*WHAT TO DO*: Isolate every line in the data with the string "dBFS" and copy it.

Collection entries

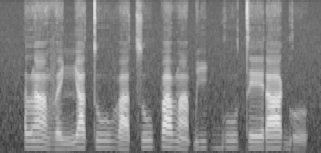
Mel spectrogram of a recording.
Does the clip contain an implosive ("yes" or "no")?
yes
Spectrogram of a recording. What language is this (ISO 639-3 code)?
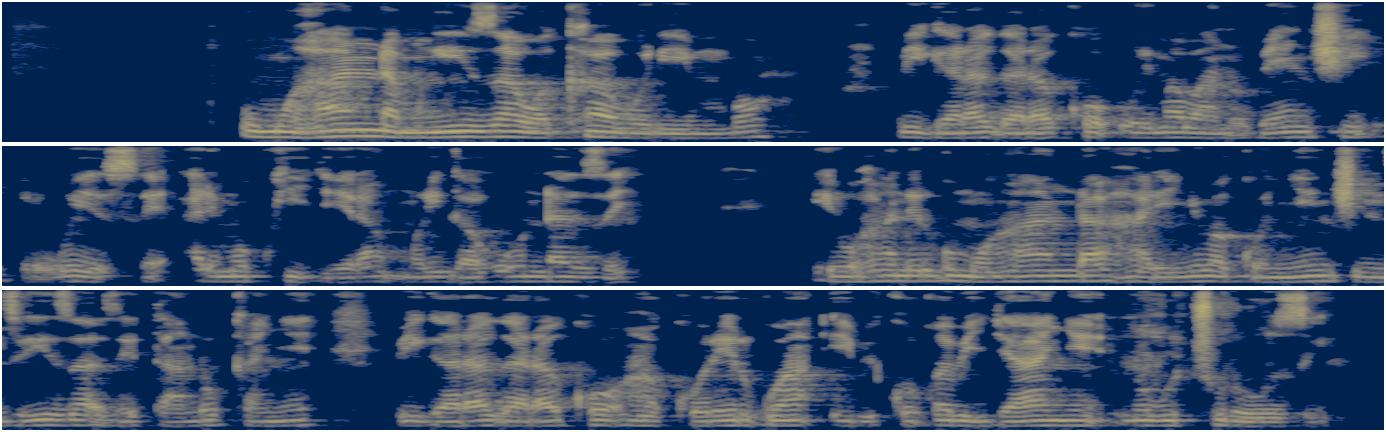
kin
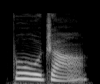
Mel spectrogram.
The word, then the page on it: 部长: bù zhǎng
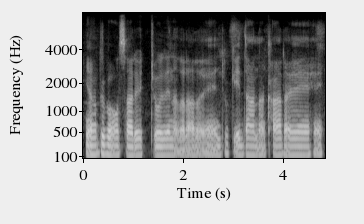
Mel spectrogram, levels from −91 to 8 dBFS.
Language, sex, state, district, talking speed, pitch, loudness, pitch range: Hindi, male, Bihar, Lakhisarai, 185 wpm, 130 Hz, -17 LUFS, 125-130 Hz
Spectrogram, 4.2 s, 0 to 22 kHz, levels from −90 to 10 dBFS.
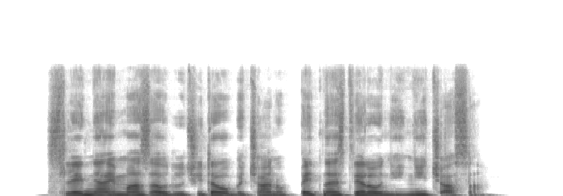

*COMPLETED TASK*:
Mel spectrogram, levels from −91 to 8 dBFS.
Spectrogram, 4.2 s, 0 to 22 kHz, levels from −90 to 10 dBFS.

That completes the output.